- Tapa dura: 960 páginas
- Editor: Rizzoli; Edición: 01 (7 de febrero de 2036)
- Idioma: Inglés
- ISBN-10: 9780789313706
- ISBN-13: 978-0789313706
- ASIN: 0789313707
- Valoración media de los clientes: Sé el primero en opinar sobre este producto
- Clasificación en los más vendidos de Amazon: nº1.236.957 en Libros en idiomas extranjeros (Ver el Top 100 en Libros en idiomas extranjeros)
- Ver el Índice completo
Compara Precios en Amazon
1001 books you must read before you die: -> see 1844034178 (E) (Inglés) Tapa dura – 1 ene 1900
Los clientes que compraron este producto también compraron
Descripción del producto
Reseña del editor
For discerning bibliophiles and readers who enjoy unforgettable classic literature, 1001 Books You Must Read Before You Die is a trove of reviews covering a century of memorable writing. Each work of literature featured here is a seminal work key to understanding and appreciating the written word.The featured works have been handpicked by a team of international critics and literary luminaries, including Derek Attridge (world expert on James Joyce), Cedric Watts (renowned authority on Joseph Conrad and Graham Greene), Laura Marcus (noted Virginia Woolf expert), and David Mariott (poet and expert on African-American literature), among some twenty others.Addictive, browsable, knowledgeable1001 Books You Must Read Before You Die will be a boon companion for anyone who loves good writing and an inspiration for anyone who is just beginning to discover a love of books. Each entry is accompanied by an authoritative yet opinionated critical essay describing the importance and influence of the work in question. Also included are publishing history and career details about the authors, as well as reproductions of period dust jackets and book designs.
Biografía del autor
Dr. Peter Boxall is a lecturer in English Literature at the University of Sussex. He has published widely on twentieth and twenty-first century fiction and drama.
No es necesario ningún dispositivo Kindle. Descárgate una de las apps de Kindle gratuitas para comenzar a leer libros Kindle en tu smartphone, tablet u ordenador.
Obtén la app gratuita:
Detalles del producto
Si eres el vendedor de este producto, ¿te gustaría sugerir ciertos cambios a través del servicio de atención al vendedor?
Opiniones de clientes
|5 estrellas (0%)|
|4 estrellas (0%)|
|3 estrellas (0%)|
|2 estrellas (0%)|
|1 estrella (0%)|
Opiniones de clientes más útiles en Amazon.com
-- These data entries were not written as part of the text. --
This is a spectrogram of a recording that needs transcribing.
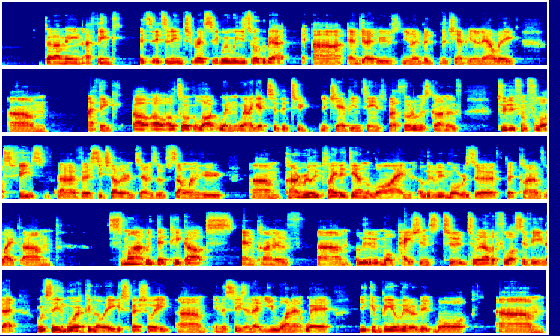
but I mean, I think it's it's an interesting when you talk about uh, MJ, who's you know the, the champion in our league. Um, I think I'll, I'll, I'll, talk a lot when when I get to the two the champion teams, but I thought it was kind of two different philosophies uh, versus each other in terms of someone who um, kind of really played it down the line, a little bit more reserved, but kind of like um, smart with their pickups and kind of um, a little bit more patience to to another philosophy that we've seen work in the league, especially um, in the season that you won it, where you can be a little bit more um,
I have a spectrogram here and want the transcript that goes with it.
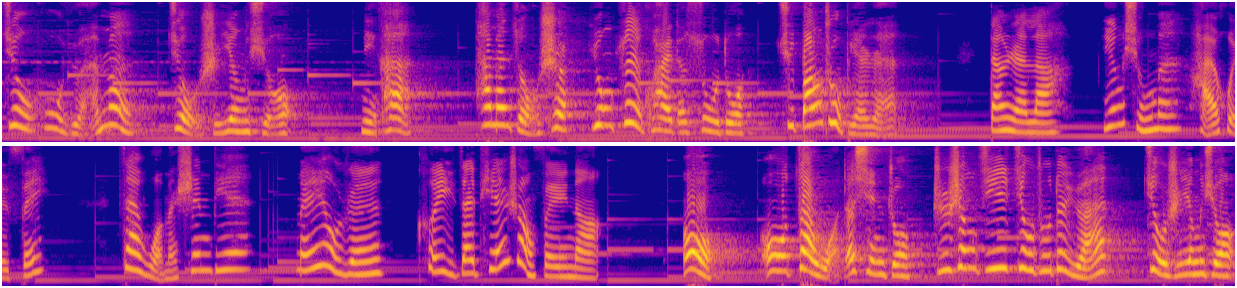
救护员们就是英雄。你看，他们总是用最快的速度去帮助别人。当然啦，英雄们还会飞，在我们身边，没有人可以在天上飞呢。哦哦，在我的心中，直升机救助队员就是英雄，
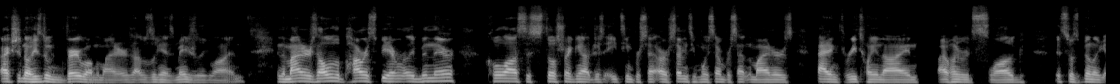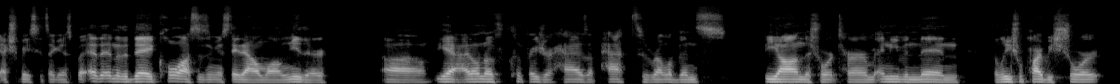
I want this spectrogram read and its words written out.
Actually, no, he's doing very well in the minors. I was looking at his major league line. In the minors, although the power and speed haven't really been there, Colas is still striking out just 18% or 17.7% in the minors, batting 329, 500 slug. This has been like extra base hits, I guess. But at the end of the day, Colas isn't going to stay down long either. Uh, yeah, I don't know if Clint Frazier has a path to relevance beyond the short term. And even then, the leash will probably be short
As I jotted down notes about books to read and books to re-read, I began to be aware of authors and books that didn't make the cut: Ayn Rand (The Fountainhead, Atlas Shrugged) and Shirley Jackson (The Lottery) to mention two much-read and discussed authors from the U. S., but how about P. G. Wodehouse whose enormous book sales might deem him a page in the book, or has he so aggrieved the book community by his behaviors all those many years ago that he is better forgotten? Or, maybe these omissions are simply a matter of "you can't include everyone" ...
In any case, I think this is a great book, wish it had even more photos of clever and artistic book covers, and am now off to page through the equally fabulous-looking book by the same publisher, 1001 Children's Books You Must Read Before You Grow Up, and thankfully it is lighter at only 4.5 pounds!
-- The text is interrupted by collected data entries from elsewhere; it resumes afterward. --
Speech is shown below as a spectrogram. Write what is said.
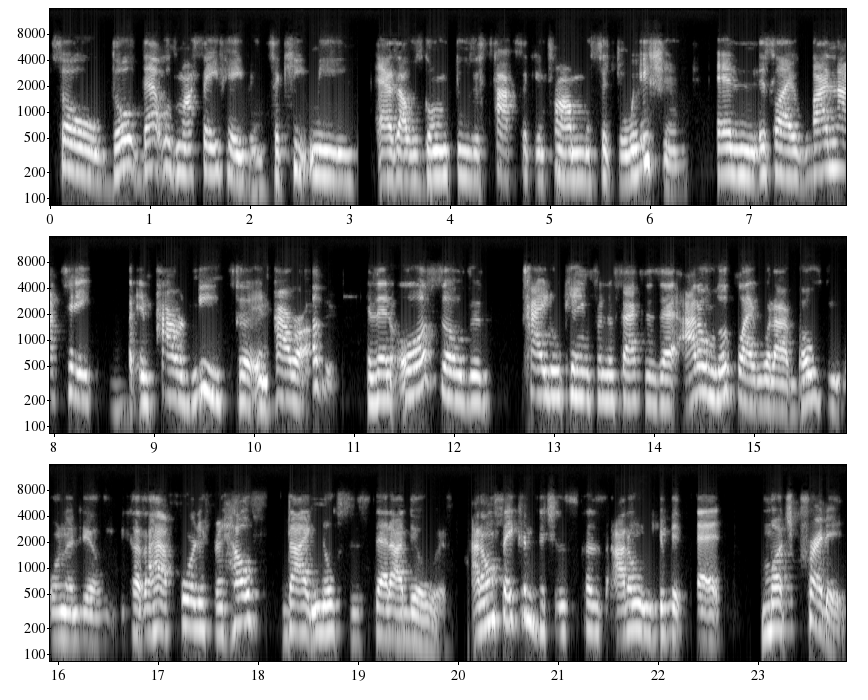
So though that was my safe haven to keep me as I was going through this toxic and trauma situation. And it's like, why not take what empowered me to empower others? And then also the title came from the fact is that I don't look like what I go through on a daily because I have four different health diagnoses that I deal with. I don't say conditions because I don't give it that much credit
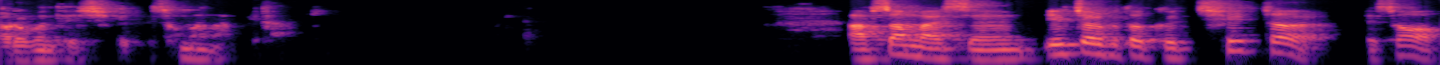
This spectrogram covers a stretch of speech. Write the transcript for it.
여러분 되시기를 소망합니다. 앞선 말씀 1절부터 그 7절에서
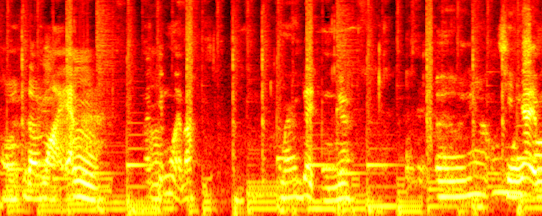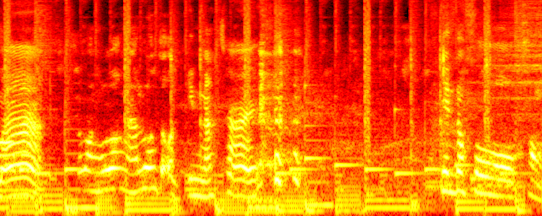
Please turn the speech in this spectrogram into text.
ของคือเราหน่อยอะอืม มันจิ้มหวยปะทำ ไมเด็ดอย่างเงี้ยเออเนี่ยชิ้นใหญ่มาก ระวังล่วงนะล่วงจะอดกินนะใช่ เย็นตาโฟของ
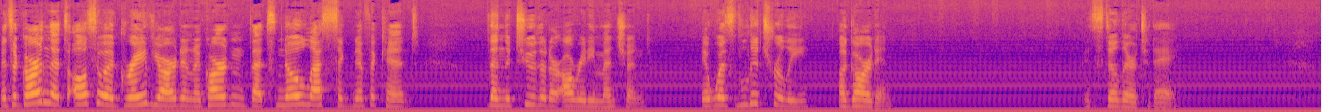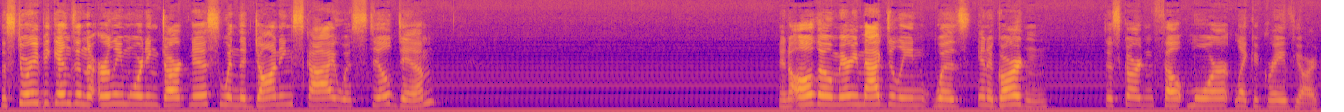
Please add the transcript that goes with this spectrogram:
It's a garden that's also a graveyard and a garden that's no less significant than the two that are already mentioned. It was literally a garden. It's still there today. The story begins in the early morning darkness when the dawning sky was still dim And although Mary Magdalene was in a garden, this garden felt more like a graveyard.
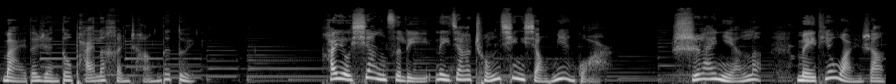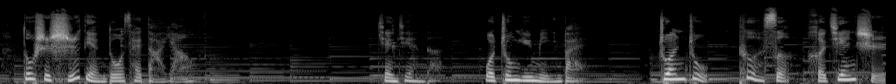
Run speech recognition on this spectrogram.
买的人都排了很长的队。还有巷子里那家重庆小面馆儿。十来年了，每天晚上都是十点多才打烊。渐渐的，我终于明白，专注、特色和坚持，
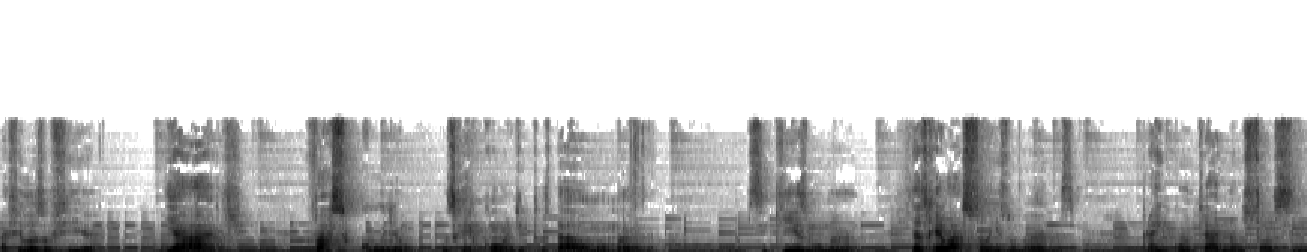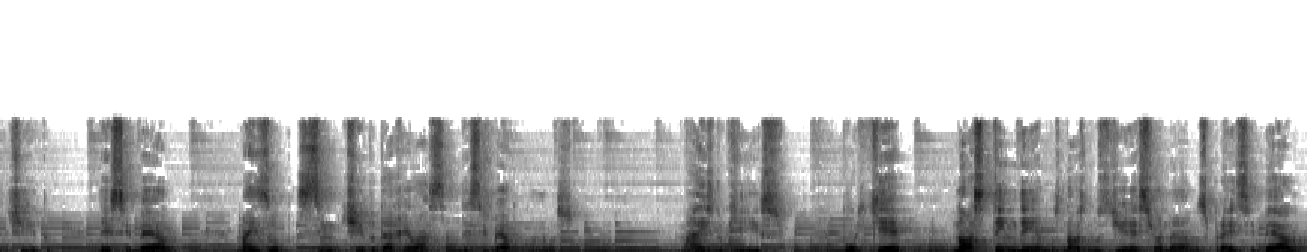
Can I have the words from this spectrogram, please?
a filosofia e a arte vasculham os recônditos da alma humana, do psiquismo humano, das relações humanas, para encontrar não só o sentido desse belo, mas o sentido da relação desse belo conosco. Mais do que isso, porque nós tendemos, nós nos direcionamos para esse belo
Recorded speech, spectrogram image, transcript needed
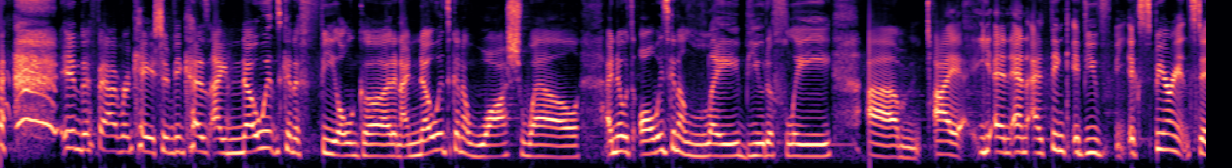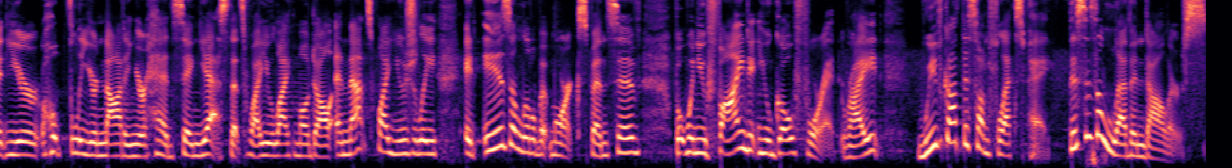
in the fabrication because I know it's gonna feel good and I know it's gonna wash well. I know it's always gonna lay beautifully. Um, I and and I think if you've experienced it, you're hopefully you're nodding your head saying yes. That's why you like modal, and that's why usually it is a little bit more expensive. But when you find it, you go for it, right? We've got this on FlexPay. This is $11.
A quick examination shows a volume weighted heavily towards contemporary literature. More than 700 of its 900+ pages are devoted to 20th and 21st century works. While I don't doubt that many, if not most, of these works are worth reading, I would question the notion that all have and will continue to have a great impact on world thought. While I am heartened to find works by many non-Western authors within the same two chapters, I have to wonder why so few appear in earlier chapters. I also can't help but wonder about why pre-eighteenth century literature is limited to about 20 pages, and we go from Aesop to the 19th century in about 150 pages.
I spent a couple of hours marking each book I'd already read - an occupation more amusing than useful - and discovered to my dismay that I'm not nearly as well-read as I'd hoped. At least by the standards of this book. And yet by most standards I know I am well-read. Again, curious.
In all honesty, as interesting and even useful as I find this book, I find that my objections to both inclusions and exclusions to be about equal. While the commentary is good, often fascinating, I don't see that it can make up for the weight given to contemporary and Western literature, particularly English-language works.